• Aim of the exercise: Write out the lines below exactly, beginning at the one with "Figure out the" and stopping after the one with "Please turn the"; the pictures are not copied.

• Input data:
Segment Open

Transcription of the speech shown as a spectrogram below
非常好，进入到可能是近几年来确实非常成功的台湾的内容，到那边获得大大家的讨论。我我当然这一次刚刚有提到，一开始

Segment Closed
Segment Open

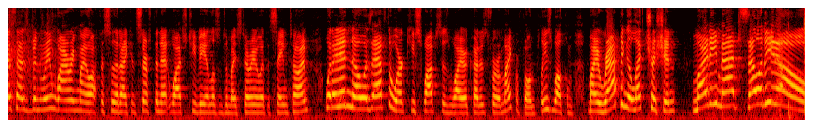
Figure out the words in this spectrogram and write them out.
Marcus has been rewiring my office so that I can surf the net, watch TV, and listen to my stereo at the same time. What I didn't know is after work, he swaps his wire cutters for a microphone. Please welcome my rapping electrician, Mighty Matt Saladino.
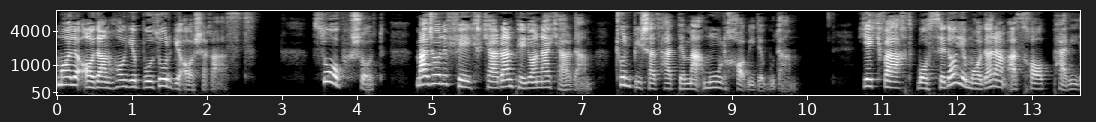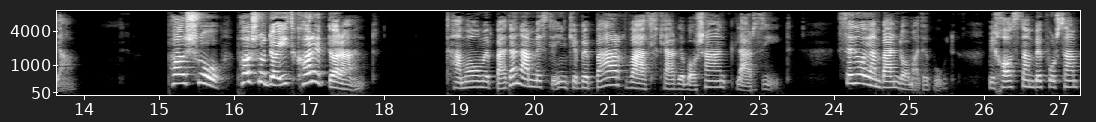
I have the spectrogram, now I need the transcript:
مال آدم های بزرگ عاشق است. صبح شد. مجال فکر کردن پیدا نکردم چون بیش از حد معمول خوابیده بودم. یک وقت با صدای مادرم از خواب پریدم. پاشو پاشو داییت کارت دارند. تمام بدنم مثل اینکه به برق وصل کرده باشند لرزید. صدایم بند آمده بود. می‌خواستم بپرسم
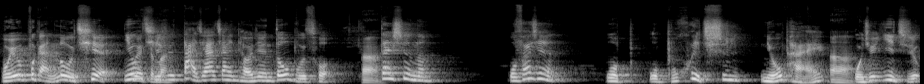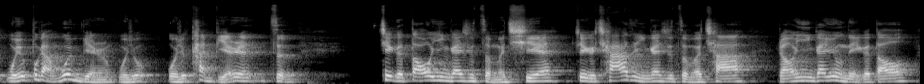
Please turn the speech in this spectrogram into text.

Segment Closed
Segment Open

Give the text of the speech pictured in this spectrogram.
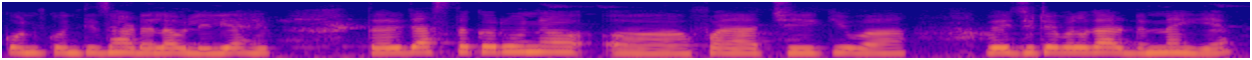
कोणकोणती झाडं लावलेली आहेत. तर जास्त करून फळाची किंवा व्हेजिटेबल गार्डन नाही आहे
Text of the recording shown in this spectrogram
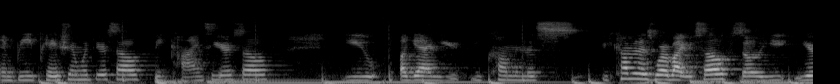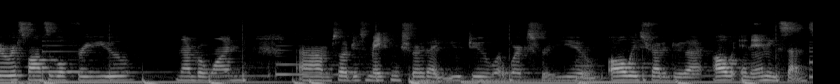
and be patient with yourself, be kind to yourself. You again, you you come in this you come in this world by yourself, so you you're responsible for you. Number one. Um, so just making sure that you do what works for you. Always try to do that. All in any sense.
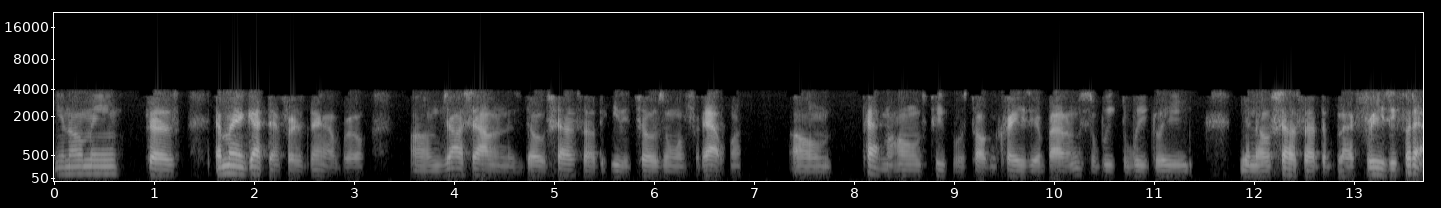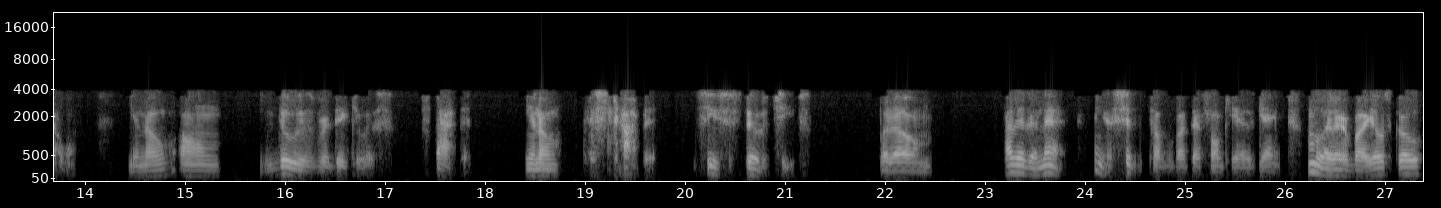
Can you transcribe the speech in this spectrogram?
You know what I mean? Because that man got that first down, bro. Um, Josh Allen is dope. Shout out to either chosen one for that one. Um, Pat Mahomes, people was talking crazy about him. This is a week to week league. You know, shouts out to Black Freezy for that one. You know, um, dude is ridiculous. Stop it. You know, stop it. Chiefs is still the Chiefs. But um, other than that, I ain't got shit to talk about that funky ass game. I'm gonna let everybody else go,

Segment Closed

• Reply to the task:
Figure out the words in this spectrogram and write them out.
Marcus has been rewiring my office so that I can surf the net, watch TV, and listen to my stereo at the same time. What I didn't know is after work, he swaps his wire cutters for a microphone. Please welcome my rapping electrician, Mighty Matt Saladino.
I have the spectrogram, now I need the transcript:
مال آدم های بزرگ عاشق است. صبح شد. مجال فکر کردن پیدا نکردم چون بیش از حد معمول خوابیده بودم. یک وقت با صدای مادرم از خواب پریدم. پاشو پاشو داییت کارت دارند. تمام بدنم مثل اینکه به برق وصل کرده باشند لرزید. صدایم بند آمده بود. می‌خواستم بپرسم
Please turn the speech in this spectrogram into text.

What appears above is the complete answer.